Students at the Yale School of Management are pursuing joint degrees in record numbers this year. About 15 percent of the entering MBA class has enrolled in a joint degree program, a percentage about twice that of SOM’s peer institutions.

SOM Associate Dean Anjani Jain said that historically the largest joint degree program has been with FES, but the numbers are increasing for JD/MBA and MPH/MBA as well. Jain also said that beyond the students who pursue joint degrees, about three-fourths of the entire student body takes at least one elective course outside of the SOM.

“The pursuit by a student of a joint degree with another graduate or professional school at Yale reflects the commitment to acquire substantive depth in another discipline besides management,” Jain said.

Jain said SOM, in recruiting prospective students, strives to show its deep engagement with the rest of the University. This engagement is a distinctive and essential aspect of the school’s teaching method, he said.
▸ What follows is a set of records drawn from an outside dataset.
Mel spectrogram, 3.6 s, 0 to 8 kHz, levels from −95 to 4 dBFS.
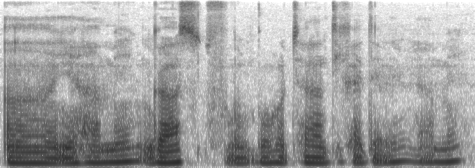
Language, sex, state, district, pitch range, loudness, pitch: Hindi, male, Arunachal Pradesh, Longding, 95-115 Hz, -20 LUFS, 100 Hz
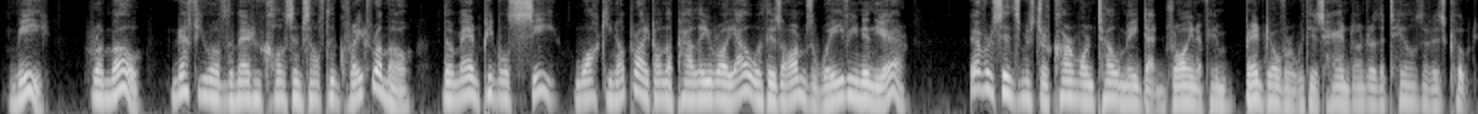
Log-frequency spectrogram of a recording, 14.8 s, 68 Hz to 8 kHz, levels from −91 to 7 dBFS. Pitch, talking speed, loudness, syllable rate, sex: 125 Hz, 200 wpm, -18 LUFS, 5.1 syllables/s, male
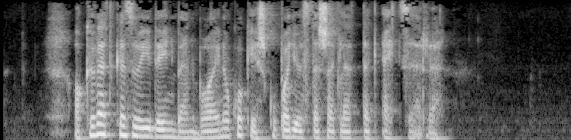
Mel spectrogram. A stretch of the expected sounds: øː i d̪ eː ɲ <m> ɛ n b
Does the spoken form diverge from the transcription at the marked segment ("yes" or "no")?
yes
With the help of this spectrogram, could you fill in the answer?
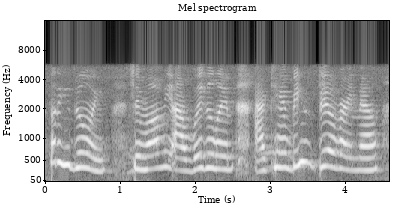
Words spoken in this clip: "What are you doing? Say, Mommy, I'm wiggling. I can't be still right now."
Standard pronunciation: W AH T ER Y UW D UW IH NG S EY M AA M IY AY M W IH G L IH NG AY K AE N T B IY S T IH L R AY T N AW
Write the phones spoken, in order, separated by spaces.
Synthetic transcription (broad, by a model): W AH T ER Y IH D UW IH NG SH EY M AA M IY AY W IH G L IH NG AY K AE N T B IY S T IH L R AY T N AW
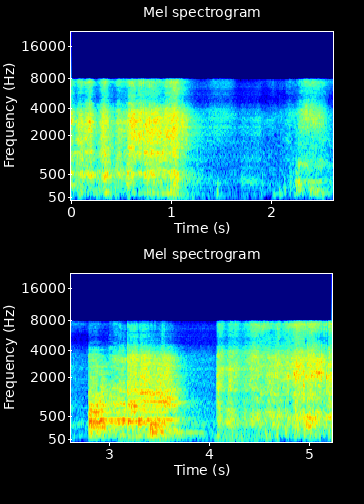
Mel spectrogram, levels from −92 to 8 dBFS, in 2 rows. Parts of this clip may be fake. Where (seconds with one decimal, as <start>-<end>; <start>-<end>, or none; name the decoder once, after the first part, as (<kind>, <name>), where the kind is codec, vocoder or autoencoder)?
1.0-1.9 (autoencoder, DAC-VAE); 3.1-4.5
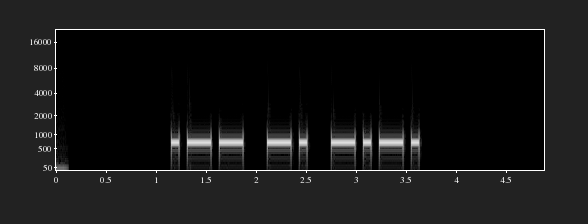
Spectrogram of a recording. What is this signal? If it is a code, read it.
Morse code, heard as a keyed tone, about 15 wpm, 700 Hz. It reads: WNC
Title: USA Call Sign Postfixes - 3 Letters 15wpm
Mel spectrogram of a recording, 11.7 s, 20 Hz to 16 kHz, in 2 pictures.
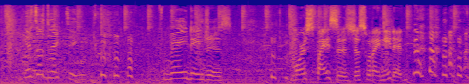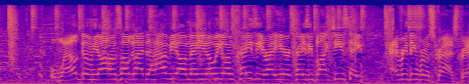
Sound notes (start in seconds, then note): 1.0 laughs; 5.0 both laugh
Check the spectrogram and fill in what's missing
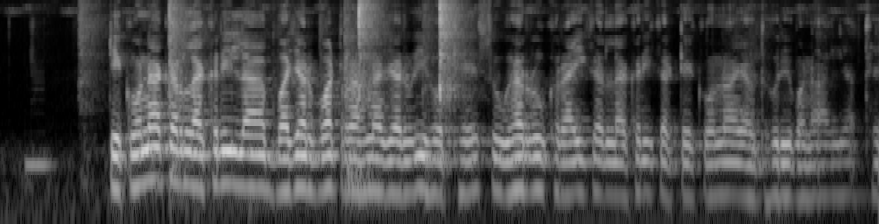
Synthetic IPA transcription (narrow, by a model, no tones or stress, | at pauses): ʈekonakəɾləkɾilabəd͡ʒəɾbəʈʰɾəɦnad͡ʒəɾuɾiɦot̪ɦesuɡʱəɾːukʰɾaːikəɾləkɾikəɾʈekonajəwd̪ʱuɾibənaːld͡ʒat̪ʰe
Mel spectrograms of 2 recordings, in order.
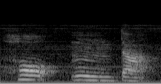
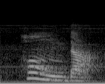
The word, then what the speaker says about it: Honda: So for example, the car company Honda, Honda, Honda. It gets a syllabic beat of its own.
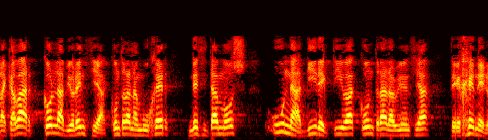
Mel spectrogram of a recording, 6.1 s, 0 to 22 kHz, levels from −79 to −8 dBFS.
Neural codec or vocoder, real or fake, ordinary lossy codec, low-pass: none; real; none; none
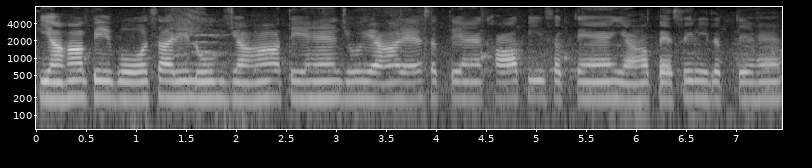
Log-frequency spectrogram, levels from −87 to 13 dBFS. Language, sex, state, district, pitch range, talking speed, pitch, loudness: Hindi, female, Rajasthan, Bikaner, 190-195 Hz, 175 wpm, 195 Hz, -18 LUFS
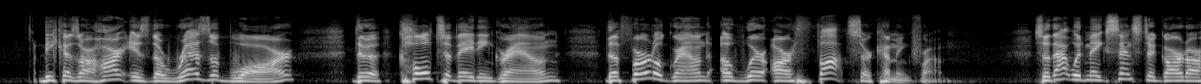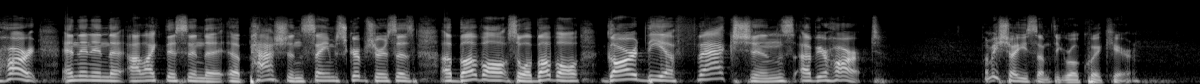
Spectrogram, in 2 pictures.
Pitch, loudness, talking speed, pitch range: 170 Hz, -17 LUFS, 155 wpm, 150-195 Hz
Getting admitted to two programs, Jain added, is a unique educational opportunity that cannot be replicated elsewhere. SOM tends to attract students who are interested in the intersections between business and society, which is one of the reasons why it has a higher percentage of joint degrees than many other business schools.

SOM professor Howard Forman said a factor that contributes to the high proportion of joint degrees at SOM is the proximity of the University’s different schools to each other.
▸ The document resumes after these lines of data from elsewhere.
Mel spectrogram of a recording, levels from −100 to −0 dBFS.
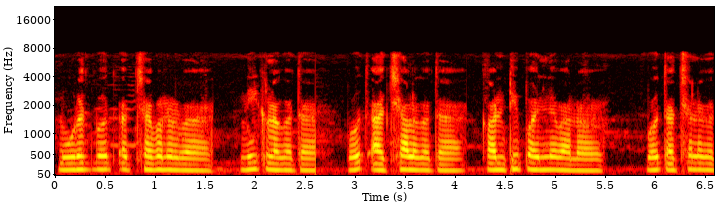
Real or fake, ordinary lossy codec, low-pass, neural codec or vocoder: real; none; 7.2 kHz; none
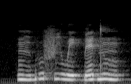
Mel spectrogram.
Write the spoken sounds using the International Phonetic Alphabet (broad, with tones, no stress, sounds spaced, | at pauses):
ũ˨ ɡ͡b u˨˦ f i˧ w e˨ ɡ͡b ɛ˨˦ d ũ˦˨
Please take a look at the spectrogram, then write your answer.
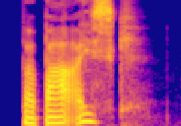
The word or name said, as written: barbarisk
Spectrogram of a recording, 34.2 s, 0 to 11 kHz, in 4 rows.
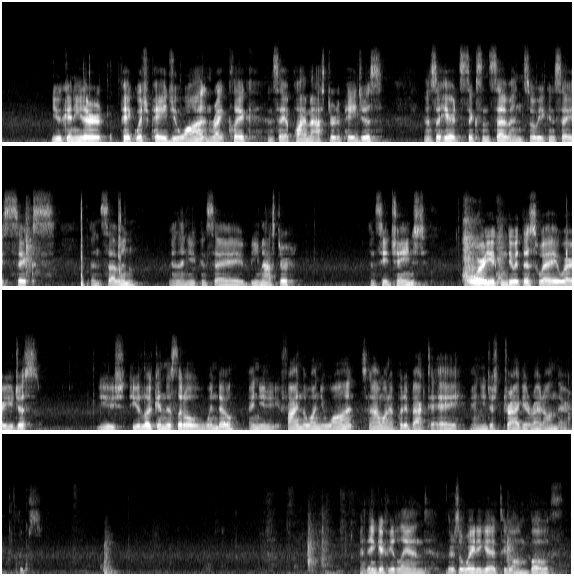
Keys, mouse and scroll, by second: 1.4 shift+click, 1.9 click, 2.4 click, 2.8 shift+click, 2.8 right click, 5.2 click, 7.9 click, 9.7-10.7 typing, 11.2 click, 11.5 click, 12.3 click, 18.6 click, 22.5 click, 25.8 ctrl+z, 27.5 click.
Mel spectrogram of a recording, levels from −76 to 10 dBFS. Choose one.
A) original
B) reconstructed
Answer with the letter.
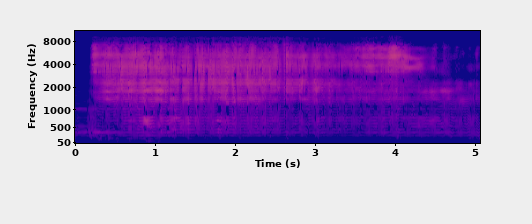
B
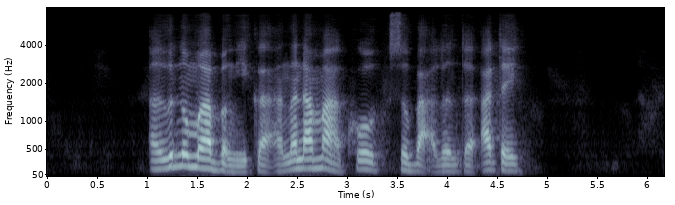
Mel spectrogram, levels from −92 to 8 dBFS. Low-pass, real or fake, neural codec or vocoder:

“I think at Yale we have the uniqueness of a single campus where there’s a medical school, a school of public health, a school of management, a law school and a forestry school really within walking distance of each other, and I think that facilitates this kind of collaboration between the schools,” he said.

Forman also said the high incidence of joint degree students at SOM is due to encouragement from central administrative figures such as University President Peter Salovey and University Provost Benjamin Polak.

The SOM Professor Andrew Metrick said the joint degree program is practical because it allows students to pursue areas of interest outside SOM while still taking SOM’s core curriculum.

“The idea is you take the knowledge of the core and then you apply it somewhere,” he said.

The SOM Lecturer Sarah Biggerstaff said joint degree programs give variety to the academic environment at the school. Joint degree students, she said, bring new perspectives to classroom conversations based on the experiences they have in the other Yale schools where they are also taking classes.

All eight students at SOM who were interviewed, including four who were not pursuing a joint degree, said they see the value in the endeavor.

Three of these students offered criticism of joint degree programs.

Alisha Rahemtulla SOM SPH ’16, who is pursuing a joint degree with the School of Public Health, said the integration between the two schools could be improved.

Likewise, Liz Bullock SOM ’15 said professional schools should be better integrated. Because each school has a different academic calendar, she said, professors struggle to decide when to have exams and students may have to work around conflicting vacation schedules.

But Erik Norell SOM FES ’16 said it was very easy for him to pursue a joint degree with the School of Forestry and that he thought the relationship between the two schools was very strong.

“My feeling is that understanding environmental issues will be a core piece of business operations from here on out,” he said.

The enrollment in SOM class of 2015 was 540 students, 36 percent of whom majored in business at the undergraduate level.